That is not the limit of a player who is expected to turn professional in time for the Spanish Open in two weeks' time. Garcia is hoping to match Matt Kuchar's achievement in earning a return trip.

While Kuchar, the 1997 US Amateur champion, did so by finishing 21st last year, the bar has been raised and Garcia must aim for the top 16. "If everything goes right, maybe I can get in the top 16," Garcia said. "That would be a good tournament."

Garcia has the lowest handicap ever recorded in Europe of +5.4. Having won everything in the amateur game, he has spent the last year playing European and Nike tour events, making 20 cuts in 27 events, the first at the age of 15. He already has one pro title to his name, the 1997 Catalan PGA.

Known as "El Nino" - the "gifted child" - Garcia is the son of a club professional from Castellon, near Valencia.
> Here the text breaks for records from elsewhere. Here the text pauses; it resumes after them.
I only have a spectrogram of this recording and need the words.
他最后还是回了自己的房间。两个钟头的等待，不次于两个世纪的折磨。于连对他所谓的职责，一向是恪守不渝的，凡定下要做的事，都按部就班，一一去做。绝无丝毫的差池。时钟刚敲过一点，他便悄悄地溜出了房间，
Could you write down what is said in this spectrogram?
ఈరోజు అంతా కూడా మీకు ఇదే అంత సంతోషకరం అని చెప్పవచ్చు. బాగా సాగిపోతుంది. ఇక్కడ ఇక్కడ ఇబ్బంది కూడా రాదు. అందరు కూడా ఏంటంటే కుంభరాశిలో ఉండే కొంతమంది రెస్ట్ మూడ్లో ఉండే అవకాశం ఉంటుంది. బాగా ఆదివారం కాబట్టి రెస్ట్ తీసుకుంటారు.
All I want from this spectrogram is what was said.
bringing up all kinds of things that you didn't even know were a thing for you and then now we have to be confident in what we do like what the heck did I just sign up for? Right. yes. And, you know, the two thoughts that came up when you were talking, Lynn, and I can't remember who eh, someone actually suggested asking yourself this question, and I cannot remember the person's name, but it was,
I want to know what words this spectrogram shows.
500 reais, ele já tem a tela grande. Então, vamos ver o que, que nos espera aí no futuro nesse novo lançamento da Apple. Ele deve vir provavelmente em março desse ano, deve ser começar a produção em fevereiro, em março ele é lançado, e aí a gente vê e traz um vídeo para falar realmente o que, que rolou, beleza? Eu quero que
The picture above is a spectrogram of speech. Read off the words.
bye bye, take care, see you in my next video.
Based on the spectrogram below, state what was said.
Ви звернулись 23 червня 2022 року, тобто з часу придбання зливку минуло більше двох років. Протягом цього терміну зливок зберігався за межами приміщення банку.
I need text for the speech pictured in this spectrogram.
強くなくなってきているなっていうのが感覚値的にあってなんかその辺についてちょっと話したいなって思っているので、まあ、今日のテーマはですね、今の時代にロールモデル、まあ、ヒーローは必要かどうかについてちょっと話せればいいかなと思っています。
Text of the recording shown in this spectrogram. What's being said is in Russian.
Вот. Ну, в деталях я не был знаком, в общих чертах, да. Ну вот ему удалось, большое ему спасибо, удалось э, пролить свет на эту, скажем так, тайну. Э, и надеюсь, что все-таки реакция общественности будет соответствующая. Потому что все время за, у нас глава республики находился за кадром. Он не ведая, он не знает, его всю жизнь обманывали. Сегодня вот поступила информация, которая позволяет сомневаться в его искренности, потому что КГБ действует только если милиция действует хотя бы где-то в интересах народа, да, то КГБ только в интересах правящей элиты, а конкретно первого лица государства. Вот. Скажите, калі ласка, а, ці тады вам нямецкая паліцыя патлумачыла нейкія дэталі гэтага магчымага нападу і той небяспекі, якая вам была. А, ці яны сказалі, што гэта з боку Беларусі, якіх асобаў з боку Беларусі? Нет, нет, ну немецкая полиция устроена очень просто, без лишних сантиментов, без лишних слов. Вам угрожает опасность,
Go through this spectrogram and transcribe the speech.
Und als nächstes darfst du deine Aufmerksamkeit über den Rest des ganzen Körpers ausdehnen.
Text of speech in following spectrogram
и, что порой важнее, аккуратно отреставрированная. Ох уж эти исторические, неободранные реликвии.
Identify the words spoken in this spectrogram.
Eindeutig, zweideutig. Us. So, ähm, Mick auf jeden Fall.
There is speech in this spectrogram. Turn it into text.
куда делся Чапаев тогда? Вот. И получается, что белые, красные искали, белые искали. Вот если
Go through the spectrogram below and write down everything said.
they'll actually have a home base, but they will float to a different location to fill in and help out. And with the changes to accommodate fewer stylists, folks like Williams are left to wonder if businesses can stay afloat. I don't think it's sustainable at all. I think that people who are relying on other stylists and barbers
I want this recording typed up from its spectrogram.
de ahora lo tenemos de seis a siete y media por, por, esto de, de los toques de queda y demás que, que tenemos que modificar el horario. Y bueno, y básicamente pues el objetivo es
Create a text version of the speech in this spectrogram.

His world travels have been supported by a family friend, Jose Marquina, who is based in Miami.

Blessed with the modern power game off the tee, Garcia has also inherited the flair and imagination in shot-making and short game skills of Olazabal and Seve Ballesteros. "Seve has helped me at a lot of tournaments," Garcia said. "He has been like almost a second dad."

As well as practice rounds at Augusta with Ballesteros, Garcia's preparations included playing in the Georgia Cup in Atlanta against his counterpart as US Amateur champion, Hank Kuehne, winning 6 and 4. Kuehne is thought to be a longer hitter than Tiger Woods and, like the 1997 Masters champion, hit a pitching wedge for his second shot at the 15th in practice.

Kuehne has shaved his head ever since undergoing rehabilitation for alcoholism four years ago. He admitted himself to the programme after being involved in a 65 mph car accident, in which fortunately no one was killed. Due to his rehab, he missed the 1995 Masters in which his elder brother, Trip, played. Trip, the 1994 US Amateur runner-up to Woods, will caddie for Hank this year. Watching will be their sister, Kelli, a US Amateur champion in her own right and now an LPGA Tour player.

A student at Georgia Tech, Kuchar became a favourite with the gallery for his beaming smile. It was with the same countenance that he achieved a 14th-place finish at the US Open and, showing a taste for the big time, his stroke average is better in PGA Tour events than on the collegiate circuit.

"It's still very difficult to believe what the Masters brought me," said Kuchar, who was treated in hospital on Tuesday for dehydration and flu- like symptoms, but should be able to play today. "I was pretty much an unknown going into the tournament but, when I left, it seemed everyone in the world knew who I was," he said.

No amateur has ever won the Masters, but that has not stopped Garcia dreaming. "The amateur field is pretty strong this year, so maybe we can do something good," he said. "It would be very difficult, but I think it is possible for someone to win. It would take the week of your life playing great, putting great, doing everything right."